Task requirements:
Pictures in the data must not be copied, but everything else should be output exactly.

Input records:
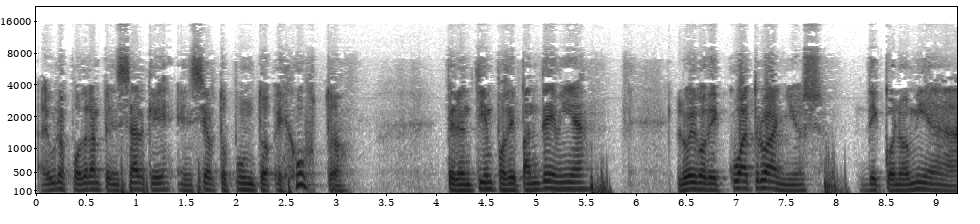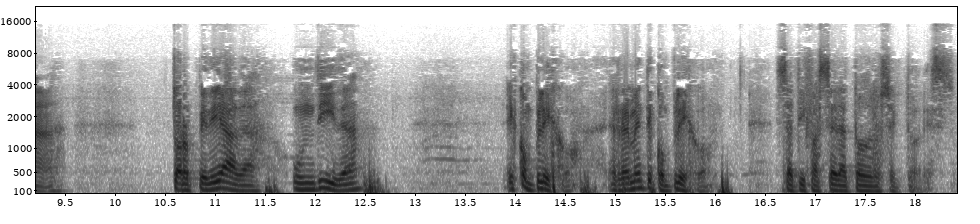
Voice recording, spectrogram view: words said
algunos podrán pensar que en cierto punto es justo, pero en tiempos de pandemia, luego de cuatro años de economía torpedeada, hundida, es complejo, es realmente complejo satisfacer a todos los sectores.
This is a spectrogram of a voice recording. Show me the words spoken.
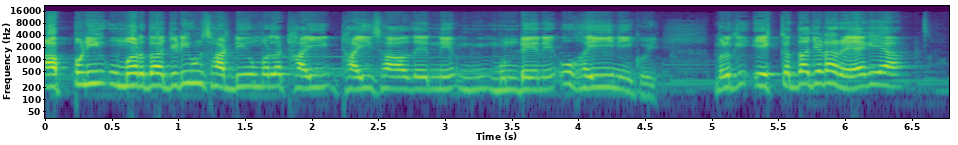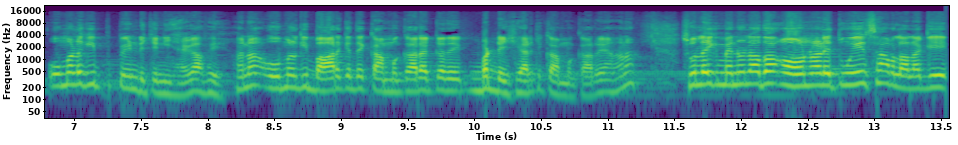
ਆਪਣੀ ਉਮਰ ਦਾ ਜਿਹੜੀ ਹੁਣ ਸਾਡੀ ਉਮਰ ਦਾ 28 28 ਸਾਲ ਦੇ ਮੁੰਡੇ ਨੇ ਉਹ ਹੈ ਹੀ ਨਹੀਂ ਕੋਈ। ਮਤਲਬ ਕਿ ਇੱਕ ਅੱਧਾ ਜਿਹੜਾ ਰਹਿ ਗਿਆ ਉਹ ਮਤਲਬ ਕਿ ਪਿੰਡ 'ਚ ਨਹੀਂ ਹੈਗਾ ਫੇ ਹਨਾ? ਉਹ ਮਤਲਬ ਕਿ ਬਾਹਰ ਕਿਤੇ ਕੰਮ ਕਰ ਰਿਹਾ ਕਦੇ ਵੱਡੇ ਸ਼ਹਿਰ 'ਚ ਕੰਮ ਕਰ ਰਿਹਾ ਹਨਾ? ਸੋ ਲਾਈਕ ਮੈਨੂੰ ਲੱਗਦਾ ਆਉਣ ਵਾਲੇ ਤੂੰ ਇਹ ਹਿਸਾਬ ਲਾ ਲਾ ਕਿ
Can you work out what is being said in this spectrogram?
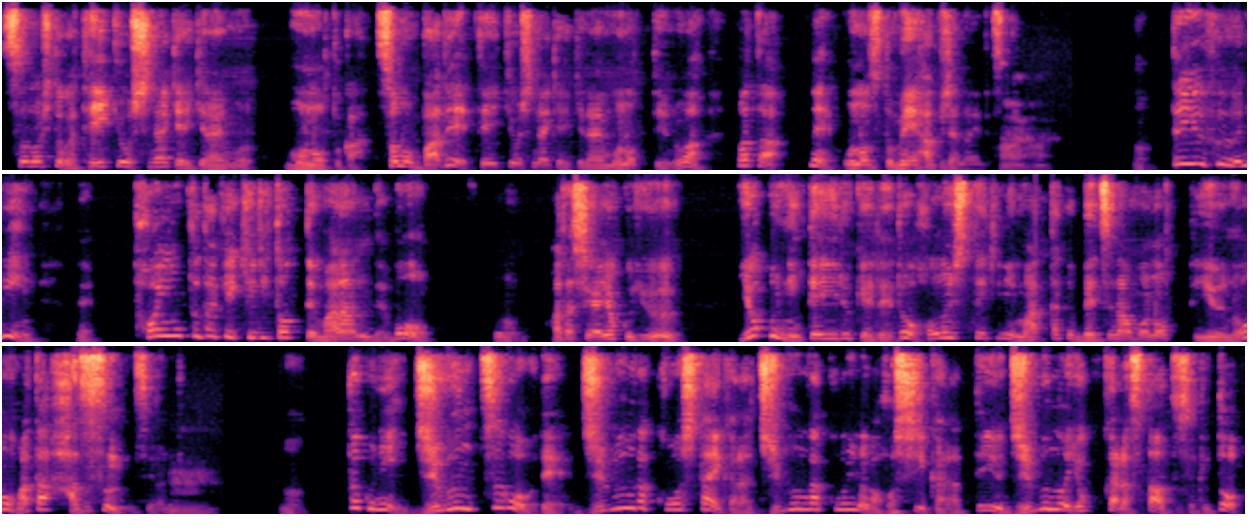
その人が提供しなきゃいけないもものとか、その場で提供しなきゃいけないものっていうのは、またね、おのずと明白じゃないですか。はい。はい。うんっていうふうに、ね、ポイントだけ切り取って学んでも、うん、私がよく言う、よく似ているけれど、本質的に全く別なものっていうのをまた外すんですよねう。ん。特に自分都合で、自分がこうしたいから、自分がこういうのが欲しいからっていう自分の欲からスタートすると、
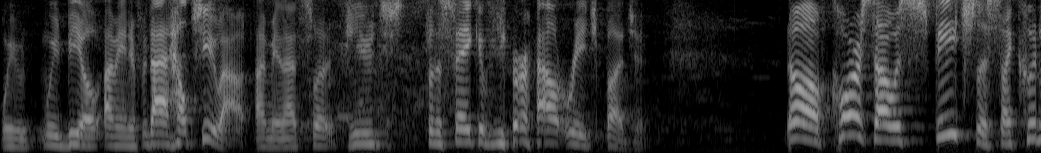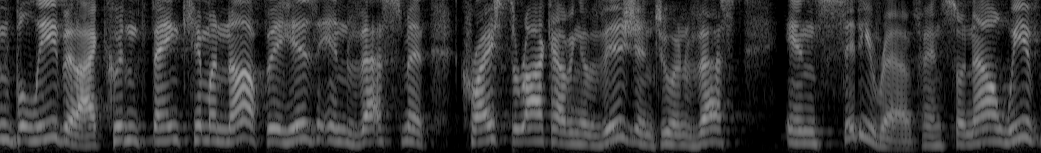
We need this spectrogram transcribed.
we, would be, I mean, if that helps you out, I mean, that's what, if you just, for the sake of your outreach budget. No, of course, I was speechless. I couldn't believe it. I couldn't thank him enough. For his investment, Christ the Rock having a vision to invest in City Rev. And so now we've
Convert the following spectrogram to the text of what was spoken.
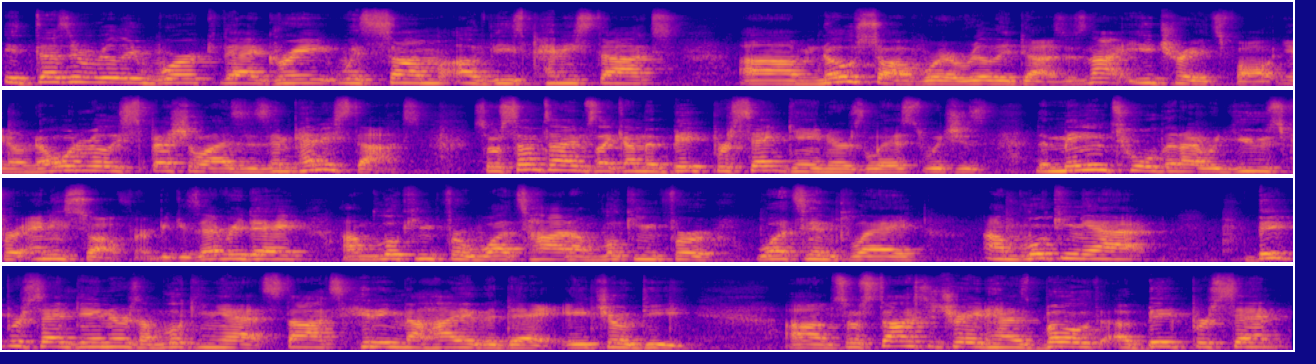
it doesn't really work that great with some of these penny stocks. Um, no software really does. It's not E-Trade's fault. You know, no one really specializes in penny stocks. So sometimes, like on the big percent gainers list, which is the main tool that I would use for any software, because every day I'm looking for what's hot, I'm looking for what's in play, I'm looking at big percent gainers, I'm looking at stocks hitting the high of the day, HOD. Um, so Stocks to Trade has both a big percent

Task response:
Voice recording, spectrogram view: words said
algunos podrán pensar que en cierto punto es justo, pero en tiempos de pandemia, luego de cuatro años de economía torpedeada, hundida, es complejo, es realmente complejo satisfacer a todos los sectores.
This is a spectrogram of a voice recording. Show me the words spoken.
ਆਪਣੀ ਉਮਰ ਦਾ ਜਿਹੜੀ ਹੁਣ ਸਾਡੀ ਉਮਰ ਦਾ 28 28 ਸਾਲ ਦੇ ਮੁੰਡੇ ਨੇ ਉਹ ਹੈ ਹੀ ਨਹੀਂ ਕੋਈ। ਮਤਲਬ ਕਿ ਇੱਕ ਅੱਧਾ ਜਿਹੜਾ ਰਹਿ ਗਿਆ ਉਹ ਮਤਲਬ ਕਿ ਪਿੰਡ 'ਚ ਨਹੀਂ ਹੈਗਾ ਫੇ ਹਨਾ? ਉਹ ਮਤਲਬ ਕਿ ਬਾਹਰ ਕਿਤੇ ਕੰਮ ਕਰ ਰਿਹਾ ਕਦੇ ਵੱਡੇ ਸ਼ਹਿਰ 'ਚ ਕੰਮ ਕਰ ਰਿਹਾ ਹਨਾ? ਸੋ ਲਾਈਕ ਮੈਨੂੰ ਲੱਗਦਾ ਆਉਣ ਵਾਲੇ ਤੂੰ ਇਹ ਹਿਸਾਬ ਲਾ ਲਾ ਕਿ
Can you work out what is being said in this spectrogram?
その人が提供しなきゃいけないもものとか、その場で提供しなきゃいけないものっていうのは、またね、おのずと明白じゃないですか。はい。はい。うんっていうふうに、ね、ポイントだけ切り取って学んでも、うん、私がよく言う、よく似ているけれど、本質的に全く別なものっていうのをまた外すんですよねう。ん。特に自分都合で、自分がこうしたいから、自分がこういうのが欲しいからっていう自分の欲からスタートすると、
We need this spectrogram transcribed.
we, would be, I mean, if that helps you out, I mean, that's what, if you just, for the sake of your outreach budget. No, of course, I was speechless. I couldn't believe it. I couldn't thank him enough. For his investment, Christ the Rock having a vision to invest in City Rev. And so now we've
Convert the following spectrogram to the text of what was spoken.
it doesn't really work that great with some of these penny stocks. Um, no software really does. It's not E-Trade's fault. You know, no one really specializes in penny stocks. So sometimes, like on the big percent gainers list, which is the main tool that I would use for any software, because every day I'm looking for what's hot, I'm looking for what's in play, I'm looking at big percent gainers, I'm looking at stocks hitting the high of the day, HOD. Um, so Stocks to Trade has both a big percent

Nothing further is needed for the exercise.